  • Housing loan, vehicle loan, miscellaneous staff loan, MBA loan
  • Also available for contract staff, Executive Trainees and Management Trainees: Reimbursement of exam fee, professional membership subscriptions, welfare club gymnasium
  • Also available for some contract staff based on contract: Holiday grant
  • Only for Non-Executive permanent staff: Festival advance

Diversity, Inclusion and Equal Opportunity

We actively encourage and support diversity in our employees as we believe that the multiplicity of exposures, beliefs and ideas help create a more resilient, dynamic and forward thinking workforce. Over the years our human capital has been enhanced and enriched through diversity in terms of social strata, ethnicity, religious belief, exposure and knowledge.

The expected standards of professionalism in conduct is clearly communicated to employees during on boardingsessions, meetings, specific class room based training sessions and through mandated training modules. Harassment and victimisation is not tolerated and mechanisms for escalation of such occurrences are communicated to employees and they are actively encouraged to raise issues.

Minority ethnic community representation in the 196 new recruits during the year amounted to 26 persons or 13%. Our workforce is equally divided between males and females. The return to work and retention rates of employees who availed of maternity leave are a high 95.8% and 94.3% respectively. DBB ensures equitable remuneration based on merit and transparent procedures that take no account of caste, creed or gender. Each employment level has a specified salary range based on benchmarked industry data and employees placed at each grade receive a base pay within the established range. The benefits available are usually standardised by grade. In addition, certain job-specific benefits are offered.

Gender Equity in Remuneration

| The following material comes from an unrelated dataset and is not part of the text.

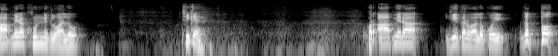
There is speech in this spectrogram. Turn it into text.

Grade Weighted average basic
salary ratio, Male:Female
Management 49:51
Executive 52:48
Non-Executive 51:49
Other/SLP 50:50
Overall 51:49


Work-Life Balance

We endorse the importance of maintaining a happy equilibrium between home and workplace. Opportunities are provided for staff to join social clubs and gyms with full or part reimbursement of expenses. Likewise, they are encouraged to participate in sports activities for recreation or at competitive levels. The DFCC Group basket ball team emerged champions at the Mercantile Services Basketball Association league tournament in November 2014.

DFCC Welfare and Recreation Club

The DFCC Sports Club handles all sports activities, while separate committees manage the rest of the leisure activities of employees. The DFCC Welfare Club organises the annual trip, sports day, Christmas party and the Avurudu Pola each year. Many of these events are attended by families of employees as well. The annual dinner dance is another important milestone in this context.


The REDS Committee for 2014/15 took office in July 2014. DFCC REDS was introduced a few years back with the intention of providing recently recruited young executives with avenues to network with their peers within DBB and integrate more effectively with the Bank and its culture. The year was one packed with a multitude of events such as the Big Quiz Night, a Street Party and Fun Rally to sustain the momentum of the newly joined Management Trainees, Executive Trainees and Assistant Relationship Managers. The calendar also included a CSR project at Sanhinda orphanage, Padukka where the REDs organised a day of activities for the children centered on team building and expression through art and music.

Phase two of the CSR initiative was completed at ‘Sambodhi Niwasaya’ Galle, an orphanage which is a home away from home to 60 differently abled children and adults. The REDS renovated the home’s computer lab and donated equipment as well.

The DFCC REDS during the year also launched their inaugural blood donation drive which witnessed a large participation of donors from among our staff.

Staff Wellness Initiatives

The nature of our business does not pose significant health and safety issues to employees. Nevertheless, we conducted several wellness initiatives through regular e-flyers on relevant topics and by arranging a series of class room and activity based workshop on subjects such as nutrition, exercise and mental wellbeing. A programme on self defence was also organised for our female employees as well as their female children.